On June 1, 2022, the first day of Pride Month, I walked through the halls of my high school, Cass Tech, draped in a flag featuring 11 vibrant colors. Throughout the day, I witnessed many different reactions: cheers, compliments, and eyes glistening at the mere exposure of representation. But I also witnessed stares, whispers, and gossip. It did not end there.
As a queer woman of color, I felt speechless, weak, and frightened by the more negative reactions. As a youth activist and community organizer, I felt emboldened to tell my story and advocate for safe, inclusive schools in Detroit.
I mobilized with other youth activists and organizers across Detroit to show our disapproval of Florida HB 1557, more commonly known as the “Don’t Say Gay” law, which restricts classroom conversations about gender identity and sexuality. In downtown Detroit, dozens of students and educators gathered to defend queer and trans rights in Florida. But the question remains: Is Detroit serving its LGBTQIA+ youth? How can the city support youth who want to create inclusive spaces here? Though Detroit is progressive on issues of race, homophobia and transphobia remain common. As a queer student, it should not be my responsibility to guide my peers and teachers to unlearn homophobia and transphobia; it is mentally exhausting.
Throughout my years as a Detroit public school student, I never learned about key moments in queer history and liberation, like the Stonewall riots, the origins of the Pride movement and flag, and the fight for the legalization of gay marriage. My teachers never centered these lessons and my textbooks haven’t reflected them either. I wasn’t taught about various gender identities and sexualities, and that can make it harder for students to discover who they are.
As a queer student, it should not be my responsibility to guide my peers and teachers to unlearn homophobia and transphobia.
Although my generation is consuming media that openly discusses queer and trans history, the same cannot be said for some older generations of educators. As a result, this can lead LGBTQIA+ youth like me to feel unsafe in their classrooms. For example, queer students may not feel comfortable coming out or identifying publicly outside of the gender binary. They may not feel comfortable wearing gender-affirming clothing; carrying a Pride flag; or having a romantic partner who does not uphold societal values of cisgender, heterosexual relationships.
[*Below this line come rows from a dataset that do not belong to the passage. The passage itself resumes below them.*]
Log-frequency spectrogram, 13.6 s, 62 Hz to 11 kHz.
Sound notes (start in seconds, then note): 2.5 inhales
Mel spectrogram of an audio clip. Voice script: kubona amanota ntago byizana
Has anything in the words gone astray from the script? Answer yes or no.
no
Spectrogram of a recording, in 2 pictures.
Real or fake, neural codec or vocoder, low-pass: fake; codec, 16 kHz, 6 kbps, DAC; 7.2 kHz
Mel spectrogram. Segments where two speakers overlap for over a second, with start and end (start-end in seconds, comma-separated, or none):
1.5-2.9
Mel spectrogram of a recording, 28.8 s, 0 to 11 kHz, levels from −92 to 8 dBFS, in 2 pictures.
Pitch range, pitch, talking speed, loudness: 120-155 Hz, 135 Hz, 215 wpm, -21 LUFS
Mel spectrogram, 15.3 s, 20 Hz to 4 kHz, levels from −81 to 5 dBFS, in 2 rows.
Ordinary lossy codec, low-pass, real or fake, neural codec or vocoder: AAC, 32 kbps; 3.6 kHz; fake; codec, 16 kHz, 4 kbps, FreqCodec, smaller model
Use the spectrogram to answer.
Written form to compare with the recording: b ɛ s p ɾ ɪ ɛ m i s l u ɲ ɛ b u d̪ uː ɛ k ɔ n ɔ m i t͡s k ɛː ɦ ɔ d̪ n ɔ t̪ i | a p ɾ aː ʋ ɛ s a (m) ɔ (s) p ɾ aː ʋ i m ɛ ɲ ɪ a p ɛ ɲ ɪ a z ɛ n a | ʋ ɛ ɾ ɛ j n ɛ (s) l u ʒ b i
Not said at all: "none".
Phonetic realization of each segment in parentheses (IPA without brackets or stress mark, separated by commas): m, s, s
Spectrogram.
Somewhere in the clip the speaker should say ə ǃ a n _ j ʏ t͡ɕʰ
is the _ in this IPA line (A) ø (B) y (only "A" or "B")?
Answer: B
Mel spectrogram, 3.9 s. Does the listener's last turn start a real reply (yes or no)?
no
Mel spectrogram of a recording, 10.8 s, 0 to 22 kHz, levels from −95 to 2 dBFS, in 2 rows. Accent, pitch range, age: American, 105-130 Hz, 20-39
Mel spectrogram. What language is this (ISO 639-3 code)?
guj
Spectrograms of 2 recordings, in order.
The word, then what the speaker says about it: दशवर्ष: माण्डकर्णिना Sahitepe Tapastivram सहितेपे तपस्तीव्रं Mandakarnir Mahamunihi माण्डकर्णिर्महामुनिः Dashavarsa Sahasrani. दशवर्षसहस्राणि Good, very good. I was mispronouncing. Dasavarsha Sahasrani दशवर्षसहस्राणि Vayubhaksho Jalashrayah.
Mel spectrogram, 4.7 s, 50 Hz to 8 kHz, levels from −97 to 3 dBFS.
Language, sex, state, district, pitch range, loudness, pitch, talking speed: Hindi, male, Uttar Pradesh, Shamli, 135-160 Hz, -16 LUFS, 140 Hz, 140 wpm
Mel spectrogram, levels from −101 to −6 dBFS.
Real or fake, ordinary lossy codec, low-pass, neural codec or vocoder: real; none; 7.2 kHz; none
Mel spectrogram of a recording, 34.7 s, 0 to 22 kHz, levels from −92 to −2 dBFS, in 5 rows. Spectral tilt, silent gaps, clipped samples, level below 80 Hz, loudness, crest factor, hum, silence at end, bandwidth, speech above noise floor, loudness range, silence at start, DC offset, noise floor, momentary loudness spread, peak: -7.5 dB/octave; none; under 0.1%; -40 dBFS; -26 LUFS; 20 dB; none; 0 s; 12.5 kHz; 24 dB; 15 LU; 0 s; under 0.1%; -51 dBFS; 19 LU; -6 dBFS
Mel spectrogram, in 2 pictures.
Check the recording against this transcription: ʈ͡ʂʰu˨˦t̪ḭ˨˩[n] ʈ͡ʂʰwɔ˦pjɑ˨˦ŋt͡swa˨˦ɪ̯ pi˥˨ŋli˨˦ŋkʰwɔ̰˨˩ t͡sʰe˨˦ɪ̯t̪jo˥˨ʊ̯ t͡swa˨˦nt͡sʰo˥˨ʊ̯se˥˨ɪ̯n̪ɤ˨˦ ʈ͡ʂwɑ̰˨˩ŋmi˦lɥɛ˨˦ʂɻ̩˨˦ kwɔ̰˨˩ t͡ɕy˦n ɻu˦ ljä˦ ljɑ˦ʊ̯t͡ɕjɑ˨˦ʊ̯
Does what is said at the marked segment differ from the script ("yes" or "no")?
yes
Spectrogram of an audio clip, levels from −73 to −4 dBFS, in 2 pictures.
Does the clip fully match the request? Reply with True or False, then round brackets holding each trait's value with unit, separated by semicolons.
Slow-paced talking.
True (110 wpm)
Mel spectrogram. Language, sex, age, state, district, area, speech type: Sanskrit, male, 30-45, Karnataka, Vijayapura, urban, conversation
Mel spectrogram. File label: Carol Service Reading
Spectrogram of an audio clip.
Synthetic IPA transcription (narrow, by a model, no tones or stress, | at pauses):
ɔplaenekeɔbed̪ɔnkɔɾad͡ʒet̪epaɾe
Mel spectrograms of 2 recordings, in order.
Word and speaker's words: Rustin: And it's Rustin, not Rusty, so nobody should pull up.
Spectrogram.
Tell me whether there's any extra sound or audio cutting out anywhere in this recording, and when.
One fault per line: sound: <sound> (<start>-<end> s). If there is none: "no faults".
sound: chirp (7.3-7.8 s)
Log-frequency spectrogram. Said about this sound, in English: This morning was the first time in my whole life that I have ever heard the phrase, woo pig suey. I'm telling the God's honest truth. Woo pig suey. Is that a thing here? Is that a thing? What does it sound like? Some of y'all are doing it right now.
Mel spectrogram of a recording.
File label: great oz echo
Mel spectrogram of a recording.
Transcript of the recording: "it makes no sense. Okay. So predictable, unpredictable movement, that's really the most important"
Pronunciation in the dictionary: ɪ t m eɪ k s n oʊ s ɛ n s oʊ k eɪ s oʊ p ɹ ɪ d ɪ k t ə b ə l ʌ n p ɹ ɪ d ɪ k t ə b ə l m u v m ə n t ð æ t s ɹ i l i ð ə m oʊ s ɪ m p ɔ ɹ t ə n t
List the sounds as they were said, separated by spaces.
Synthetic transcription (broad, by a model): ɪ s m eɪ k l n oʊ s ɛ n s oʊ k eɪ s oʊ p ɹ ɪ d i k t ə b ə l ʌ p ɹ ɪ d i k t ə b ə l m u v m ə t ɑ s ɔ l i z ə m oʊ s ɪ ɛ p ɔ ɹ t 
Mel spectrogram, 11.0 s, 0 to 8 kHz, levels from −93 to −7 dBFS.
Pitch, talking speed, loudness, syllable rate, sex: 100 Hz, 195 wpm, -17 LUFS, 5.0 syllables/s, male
Rather, I have witnessed slurs, insults, the fetishization of lesbians, and sexuality stereotypes circulating in Cass Tech classrooms. It is overwhelming and mentally exhausting to continuously defend myself and my community while organizing and advocating for change. According to the Trevor Project estimates, 1.8 million LGBTQ individuals ages 13-24 seriously consider suicide each year in the U.S. — and one of them attempts suicide every 45 seconds. Homophobia and transphobia hurt young people’s mental health. In too many cases, the hatred is costing lives.
Our schools must become a reflection of the diverse identities they are filled with. As a queer activist, I will continue advocating for inclusive schools. Pride Month should be acknowledged and celebrated — especially on our school calendars.
In fact, at the Detroit school board meeting scheduled for Tuesday, July 12, the board will vote whether or not to recognize Pride Month on its academic calendar. This could set the precedent for further changes to advance equality for queer and trans students. This vote could mark the beginning of a truly inclusive Detroit district. I urge students to speak at the board meeting; I urge parents to support their children there; I urge teachers to show up and celebrate their queer and trans students, and most importantly, I urge board members to recognize Pride Month for the upcoming school year.
I hope that, one day, Pride Month is celebrated in our schools, rainbows fill the fractures in our walls, and queer students' voices are amplified in classrooms, in communities, and in policy-making.
A version of this essay originally appeared on the Skillman Foundation website. It is republished here with permission.
Hafiza Khalique is a Detroit-based community and grassroots organizer. A rising senior at Cass Tech, Hafiza spends most of her time organizing on issues including LGBTQ+ rights, youth voice, gun violence prevention, reproductive freedom, and most importantly, education justice. Through her work, Hafiza hopes to better education for all students across Detroit.